My book was published by the American Bar Association in 2007. In 2015 I completed a second edition which has just been published, again by the ABA, in North America. That revised text has also been published outside North America under the title ‘Fragile – Mastering the relationships that can make or break a career, and a firm’. As I began updating my text, I realised just how much had changed in terms of technology (the first iPhone had not yet been launched in 2005) and in terms of the regulation of legal services (ABS was an abbreviation for ‘anti-lock braking system’).

Technology has had a significant impact on all our lives, relentlessly accelerating the flow of information and (often banal) communication. In the midst of all the data and apps are we, with all our human traits and ambitions, trying our best to make sense of it all in the context of our personal and working lives. As an individual, professional and businessman (each roles of sorts that involve different modalities) I can do more, with less, than ever before. In all those roles, however, I am also conscious of the struggle to keep pace with the expectations of others to whom I am now expected to respond immediately.

Popular fascination with AI and robotics, exemplified by the unprecedented success of the Channel 4 series ‘Humans’, has led to dire warnings from some quarters that Lawyers’ days are numbered that are, I believe, equally fictional. Nonetheless, and though the dystopian future portrayed in ‘Humans’ may yet come about, AI has a much smaller part to play in legal services in at least the next 5-10 years than the doomsayers predict.

Naturally, as new tools emerge that reduce or bypass the risk of human error we should use them. Those who used to performed tasks that can be done by machine will learn new skills and find other work, as has been happening since the Industrial Revolution. My sense is that we need to focus on enhancing our service capabilities in areas that do not readily lend themselves to programmable decision-making.

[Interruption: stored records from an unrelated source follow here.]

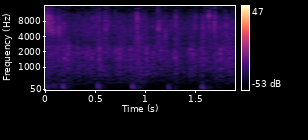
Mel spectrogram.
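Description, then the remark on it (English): A crowd claps in a dense, continuous wash of applause, with a few louder, evenly spaced claps standing out in a steady rhythm about every third of a second. “Let's clap our hands real quick.”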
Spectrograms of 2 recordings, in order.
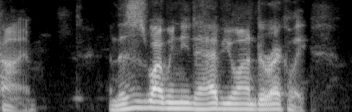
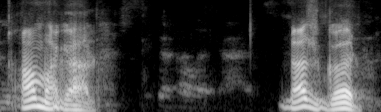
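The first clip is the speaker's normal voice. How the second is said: chewing while talking, louder; 4 dB louder than usual. Talking between bites of pizza during a commercial: talking with mouth full. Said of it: "try not to talk with my mouth full".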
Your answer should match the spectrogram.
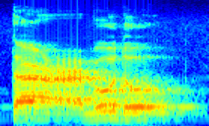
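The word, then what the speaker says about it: تَعْبُدُ: ലിമ തഅബുദു, തഅബുദു ഐൻ തൊണ്ടയുടെ മധ്യത്തിൽ നിന്നാണ് വരുന്നത്. തവസ്സുത്ത് അതിൻ്റെ സിഫത്താണ്. വ്യക്തമായി ഐൻ ഉച്ചരിക്കുക. തഅബുദു മാ ലാ യസ്മഉ, മാ ലാ യസ്മഉ വലാ യുബ്സിറു.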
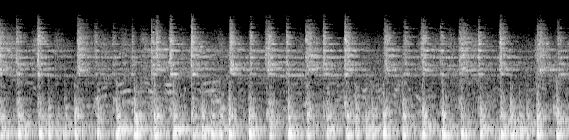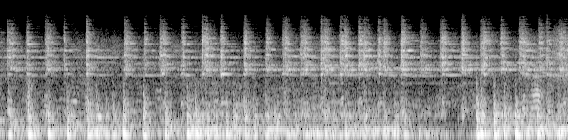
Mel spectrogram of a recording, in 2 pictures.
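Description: Chinese dragon-dance percussion: drum and cymbals struck in a rapid, steady beat of about four or five strokes a second, the cymbals ringing between strokes.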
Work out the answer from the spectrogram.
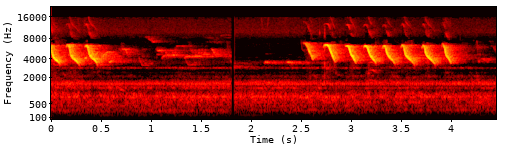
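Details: Marsh tit singing on 25 March 2015 at Linford Lakes Nature Reserve, Milton Keynes: a short burst of three fast down-slurred high notes with a thin trailing note, a pause, then a quick, even series of about eight ringing notes.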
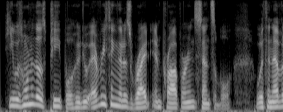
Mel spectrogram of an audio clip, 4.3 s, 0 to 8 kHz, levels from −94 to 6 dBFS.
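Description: Speech with faint regular ticks at 4 per second from start to end, only while there is signal: the resampler restarted on every block. Each 250 ms block was converted separately, likely from 24 kHz to 16 kHz, leaving a small error at every block edge.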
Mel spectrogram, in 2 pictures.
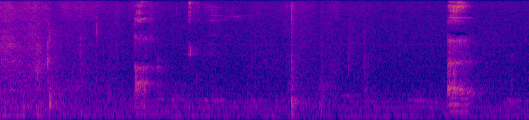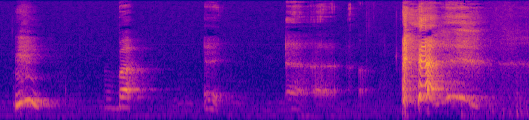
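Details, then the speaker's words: Girl making herself burp on a dare; a series of short voluntary burps, several rough and voiced, ending with one long loud belch; faint room noise. "hi guys we are going to be videotaping doing dares about her burping cuz she could make herself burp"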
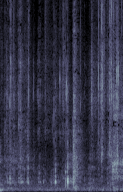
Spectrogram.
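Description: Light rustling and scattered small clicks as items are handled inside a cardboard card box and a plastic-wrapped bundle is lifted out.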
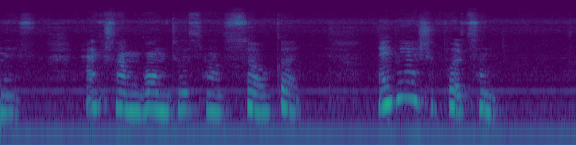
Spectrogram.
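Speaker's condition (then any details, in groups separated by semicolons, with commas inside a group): Brain injury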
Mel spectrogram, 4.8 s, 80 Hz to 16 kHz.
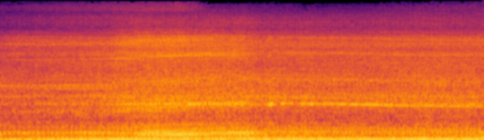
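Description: Royal Enfield Interceptor 650's parallel-twin engine running steadily while the motorcycle rides along, with wind rushing over the microphone.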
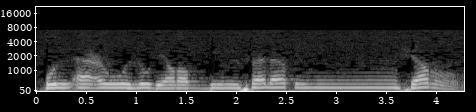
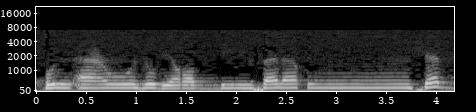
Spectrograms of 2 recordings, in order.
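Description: No difference in how they are said.

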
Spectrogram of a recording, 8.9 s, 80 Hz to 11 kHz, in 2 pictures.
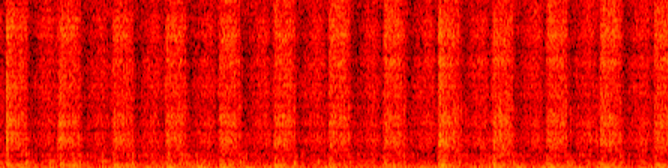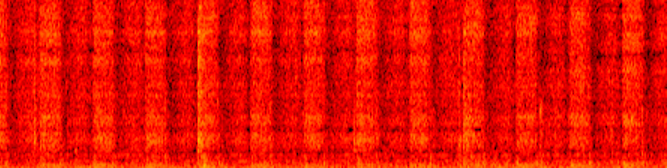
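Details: Josef Falk 456 overtype model steam engine, awaiting finished restoration, run after sitting a couple of months: steady, even puffing about 170 beats a minute with no knocks or hesitation, running smoothly.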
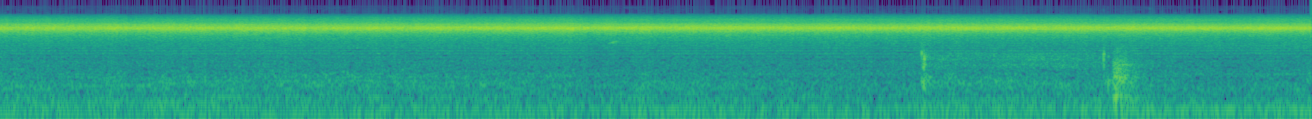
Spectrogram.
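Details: Cicadas singing in north-east Australia as summer begins: a dense, unbroken high-pitched buzzing drone holds steady and loud for the whole stretch, with two faint brief clicks near the end.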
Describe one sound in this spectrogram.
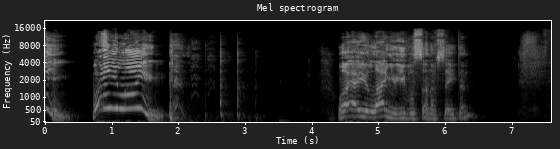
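A man speaks calmly and clearly through a microphone.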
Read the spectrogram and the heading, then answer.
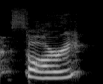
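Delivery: cheerful, sunny, beautiful, sweet happy tone. Showing how she answers when her husband says he's hungry, mock beautiful, happy attitude. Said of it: "I say with this like beautiful, happy attitude".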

So long as humans manage their personal lives and run businesses, own financial resources and direct decision-making in organisations, they will look to other humans to help them navigate their way through conflict, change and opportunity. Lawyers can and should provide ‘counsel’ in such a way that takes account not only of the facts and applicable law but also of the emotive situations in which clients, and others involved, find themselves. 

Service is not just something you do; it is also, and perhaps most importantly in terms of perceived performance and the likelihood of repeat business, an experience. Service experience is also much more than providing fancy meeting rooms and serving good coffee. A client has a right to expect a lawyer to get the law right; what makes the difference is how well-served the client feels throughout the engagement, regardless of the outcome. Understanding and managing expectations is, I believe, the key to trust; and trust is key to success in retaining and building client relationships.

Another aspect of relationship that is of vital importance is that which we have with ourselves. We do well not to underestimate the pressures we place on ourselves, and are placed on us, to perform as professionals: to be ready at all times with the right answer; to deliver considered and properly articulated responses, usually in writing, to exacting deadlines; to be ‘always on’. To have a sustainable and successful career without losing touch with yourself along the way it is more essential than ever to become an expert in self-management.

The focus of my book is on learning about effectiveness in relationships on behalf of your business, for yourself and for the organization. This is the new field of advantage and one that offers longer-lasting success in business and quality in life. I believe that the capacities and life skills I am addressing are what are needed to make the practice of law sustainable and profitable. Given the rapid development of AI and its ability to handle work that would once have been done by secretaries, paralegals, and, before long, lawyers, surely it makes sense to focus on what sets us apart from computer intelligence.

First published by Legal Futures on 6 February 2017 

Find out more about my book, Fragile